As the fried chicken sandwich trend is still ongoing, it's not surprising the Curry Up Now would take a crack at this pinnacle of comfort food. The tandoori fried chicken sandwich ($10, pictured) is relatively new to the menu, and while I respect its bold flavors and buttery brioche bun, it's a bit lopsided flavor-wise. Points for the concept of pickled onions and pineapple jalapeño chutney, which are right at home on this sandwich; I just wish there was more of them to balance things out. The smoky spices in the chicken's beautifully textured exterior have a bold flavor, but without something else to even out the flavor palette, it comes across as one-note.
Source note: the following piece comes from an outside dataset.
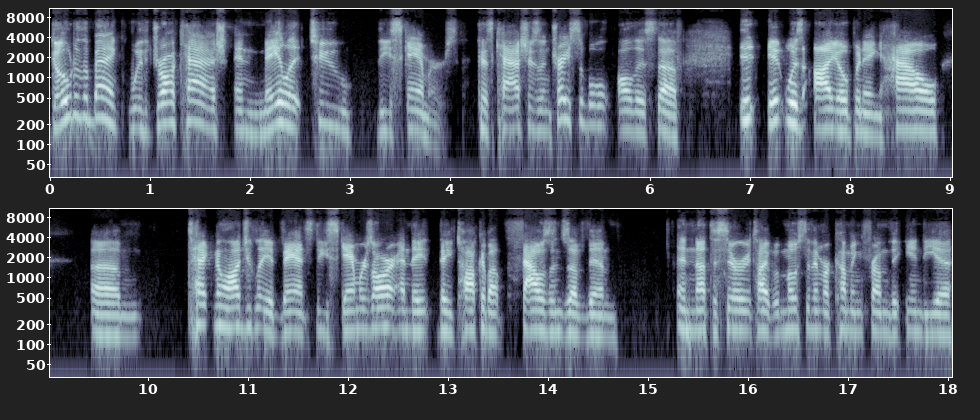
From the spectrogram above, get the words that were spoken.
go to the bank, withdraw cash, and mail it to these scammers because cash is untraceable, all this stuff. It, it was eye opening how um, technologically advanced these scammers are. And they, they talk about thousands of them. And not to stereotype, but most of them are coming from the India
Of course, any good Indian joint would be remiss if they didn't pay homage to the country's amazing street food culture. Curry Up Now's vada pav ($8) evokes a kind of exploded pierogi with a mashed potato fritter sandwiched between a soft roll and served with garlic chutney. I'm also a bit of a sucker for their Itsy Bitsy Naan Bits ($8), but that's mostly because I find them adorable; little silver dollar-sized rounds of naan that come with a tikka masala dip will always be right up my alley. The monarch of Curry Up Now's street food menu, however, is the mighty deconstructed samosa ($11). It takes everything that makes a samosa one of the best snacks on the planet and doubles down by serving it up in a bowl with two bisected samosas for dipping. If you're the type of person who always feels a bit crestfallen once you've finished off your samosa appetizer, this is the dish for you.

While perhaps not all of Curry Up Now's creative ideas stick the landing, there is a lot to love about this local import. Not only is this a good place for that milquetoast diner in your squad to take a step beyond their culinary comfort zone, but its hip take on fusion cooking is always cranking out something interesting. You'll want to keep tabs on this place to see what they'll do next.